3. Be well groomed.
This is also explained in the graphic above a bit, but I wanted to say it again. Guys, shave your face. You should be clean-shaven, have styled your hair in some manner, and obviously, not smell of your morning workout. Ladies, shave your legs, style your hair out of your face, and don’t wear too much make-up. Look natural, cool, calm, and collected.
4. Have extra copies of your resume.
This is a simple one. They ask you to bring a copy of your resume, bring two. They ask you to bring two copies, bring three. You never know when you may need it.
5. Give them your business card.
Simply, it looks good to have a business card, even if it’s one that you made yourself on your printer at home with business card stock. You don’t have to be some crazy awesome graphic designer to make a professional looking business card.
Personally, my business card, resume, and website all use the same fonts, colors, and contact information. It matches, goes together, and makes me just a little more memorable than other candidates. This is how I represent myself and my brand.
Give it to them on your way out, when you’re shaking their hand good-bye and you’re thanking them for calling you into the interview. It’s a nice gesture and it leaves them with a memento from you.
6. Smile and have good eye contact.
Don’t be a creeper, but be sociable. The companies I was interviewing with are both extremely passionate about relationship-based marketing. So I knew that wanted to see someone who is or potentially could be great at quickly building a relationship with another person.
As Tyra Banks likes to say, SMIZE. It’s really easy actually, if you can wiggle your ears, you can definitely smize. It makes you look interested and happy to be there without creeping out the interviewer.
7. Give a firm handshake.
Research shows that a firm handshake is the KEY to interview success.
"…we found that the first impression begins with a handshake that sets the tone for the rest of the interview."
"Students with ‘wimpy’ shakes were judged to be more timid and less impressive."
"…students who scored high with handshake raters were also considered to be the most hirable by the interviewers."
Source: DailyMail News
8. Don’t be afraid to laugh.
Again, don’t be creepy about it. A giggle here and there (when appropriate) makes you seem personable. Don’t fake it either. If they try to make a joke, and you don’t think it’s really that funny, just smile. It’s much easier to fake a smile than fake a laugh.
9. Send a thank you note or email.
This is something that has been lost on our generation. It’s polite, and it puts you back in their minds after the interview. Here’s a great example of a thank-you note, and trust me, if you’re not writing one, you can bet someone else who interviewed for the same position sure as hell did.

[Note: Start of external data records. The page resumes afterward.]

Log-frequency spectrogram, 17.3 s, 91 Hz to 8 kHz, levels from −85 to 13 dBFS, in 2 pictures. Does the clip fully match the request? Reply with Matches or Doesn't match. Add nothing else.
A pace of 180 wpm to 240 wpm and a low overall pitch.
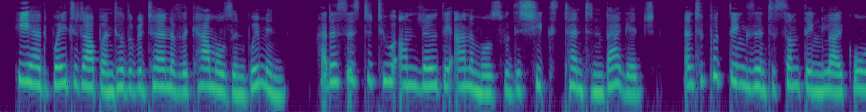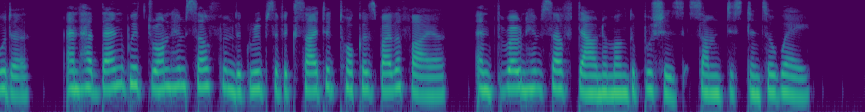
Doesn't match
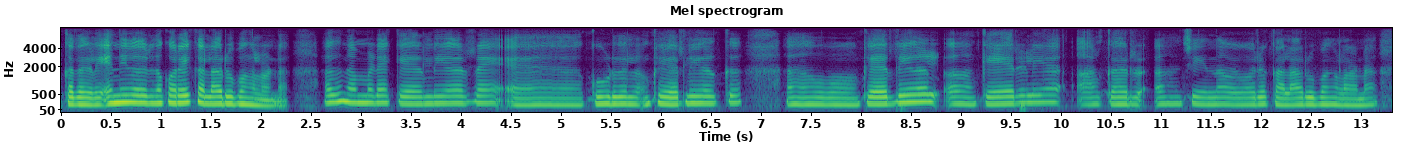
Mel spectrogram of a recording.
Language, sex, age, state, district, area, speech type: Malayalam, female, 18-30, Kerala, Alappuzha, rural, spontaneous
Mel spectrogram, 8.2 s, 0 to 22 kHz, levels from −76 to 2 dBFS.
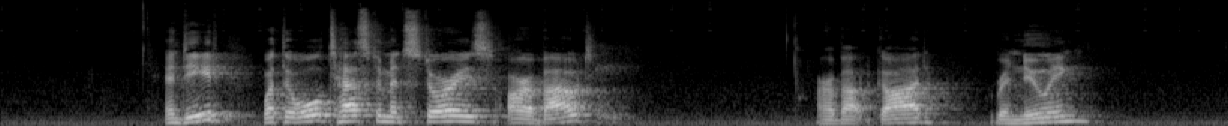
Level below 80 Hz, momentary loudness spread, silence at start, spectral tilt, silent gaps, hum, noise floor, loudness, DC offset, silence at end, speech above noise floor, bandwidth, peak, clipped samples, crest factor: -56 dBFS; 14 LU; 1.1 s; -5 dB/octave; none; 60 Hz at -55 dBFS; -52 dBFS; -22 LUFS; under 0.1%; 0.9 s; 31 dB; 19 kHz; -4 dBFS; under 0.1%; 20 dB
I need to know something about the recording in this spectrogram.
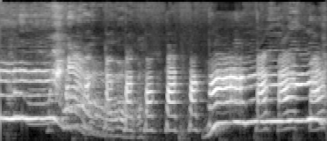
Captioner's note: chicken noises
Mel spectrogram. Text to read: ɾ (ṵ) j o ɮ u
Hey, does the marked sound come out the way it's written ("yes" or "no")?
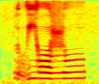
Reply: yes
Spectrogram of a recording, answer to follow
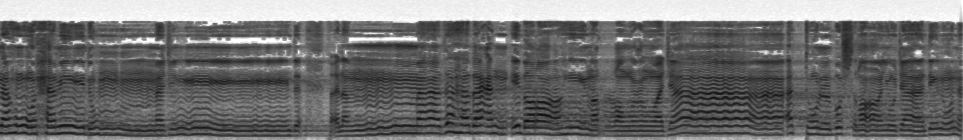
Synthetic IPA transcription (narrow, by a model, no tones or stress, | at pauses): nːaɦʊħamiːd̪ʊ | mad͡ʒiː | d̪ | fa̰lamː | aːðaɦabaʕanʔɪbɾˤɑːɦiːmarˤːɑwʕwad͡ʒaː | ʔat̪hʊlbʊʃɾˤɑːjʊd͡ʒaːd̪ɪlʊna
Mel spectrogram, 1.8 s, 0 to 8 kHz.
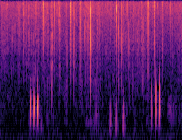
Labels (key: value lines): label: biophony, damselfish
recorder: SoundTrap 600 or HydroMoth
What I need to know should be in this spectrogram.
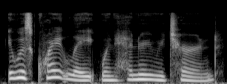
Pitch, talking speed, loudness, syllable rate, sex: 220 Hz, 185 wpm, -15 LUFS, 5.5 syllables/s, female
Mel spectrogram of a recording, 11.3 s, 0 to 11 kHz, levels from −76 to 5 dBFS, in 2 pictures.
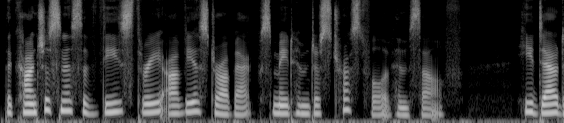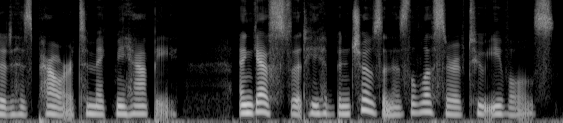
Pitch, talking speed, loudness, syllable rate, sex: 180 Hz, 175 wpm, -22 LUFS, 4.8 syllables/s, female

10. Connect on LinkedIn.
This is a tricky one. You can do a few different things here. You should always follow the company on LinkedIn, but you could also send an connection invitation to the interviewer as well. I would wait a few days before the invitation is sent, but you should follow the business itself on LinkedIn before your interview as part of your pre-interview research.
11. Do pre-interview research on the company.

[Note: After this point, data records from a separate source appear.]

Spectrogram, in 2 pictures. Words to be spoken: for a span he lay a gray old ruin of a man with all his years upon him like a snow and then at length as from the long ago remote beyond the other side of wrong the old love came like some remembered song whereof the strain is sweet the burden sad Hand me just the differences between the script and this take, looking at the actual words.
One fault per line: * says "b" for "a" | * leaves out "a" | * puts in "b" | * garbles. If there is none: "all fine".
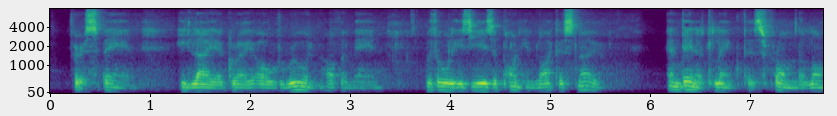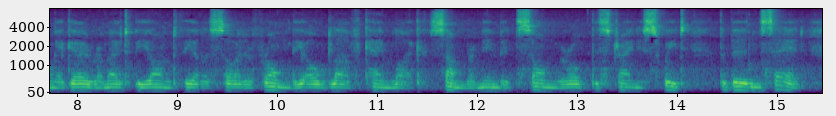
all fine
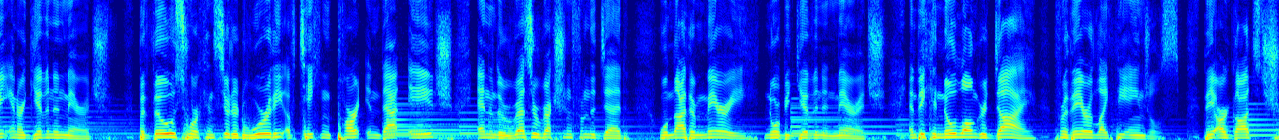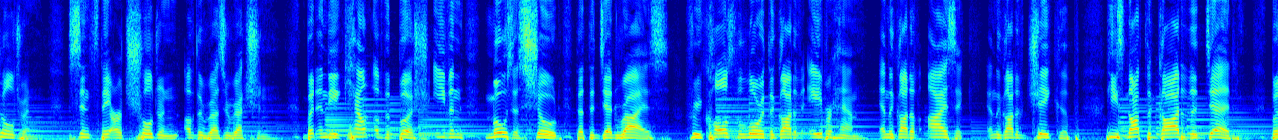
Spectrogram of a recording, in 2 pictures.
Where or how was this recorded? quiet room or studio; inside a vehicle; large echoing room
large echoing room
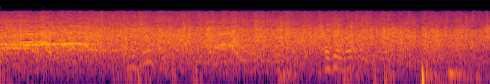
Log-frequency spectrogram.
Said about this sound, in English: First, I'd like to introduce the Dark Tangent, the gentleman who organizes, runs, and makes sure things go smoothly at the convention. Definitely a round of applause for this gentleman.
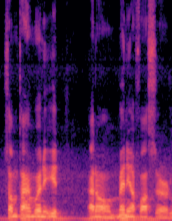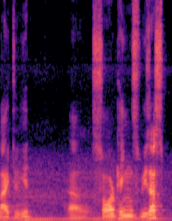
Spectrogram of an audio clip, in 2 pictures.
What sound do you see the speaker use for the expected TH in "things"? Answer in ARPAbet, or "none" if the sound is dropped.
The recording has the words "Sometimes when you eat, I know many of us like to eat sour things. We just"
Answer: T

The least you can do is look at their website, but like I said before, you can follow the company on LinkedIn, as well as Facebook and Twitter too. For me, being a social media marketer, I want to know how many followers they have and what kind of content do they post. All of this research is extremely valuable to your interview. Both of my interviewers for my 2 interviews yesterday asked me if I looked at their website. I told them yes, and was able to quote some of the eye-catching information I read. This just shows that you come prepared and are enthusiastic about that company.

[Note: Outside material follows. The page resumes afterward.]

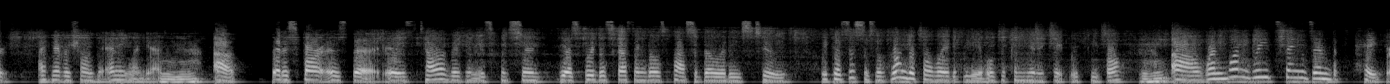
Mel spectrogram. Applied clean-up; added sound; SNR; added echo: neural mask model RNNoise.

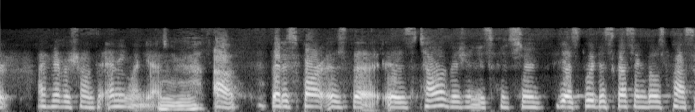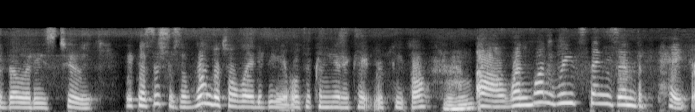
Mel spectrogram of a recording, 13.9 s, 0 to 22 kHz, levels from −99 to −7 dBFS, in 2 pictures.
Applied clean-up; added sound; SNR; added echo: neural mask model Resemble Enhance denoiser.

Okay lovely people, I hope this helps. I’ve had pretty good success with interviewing in the past. Both companies asked me back for a second-round of interviews, knowing that I’m not looking for full-time employment until next year.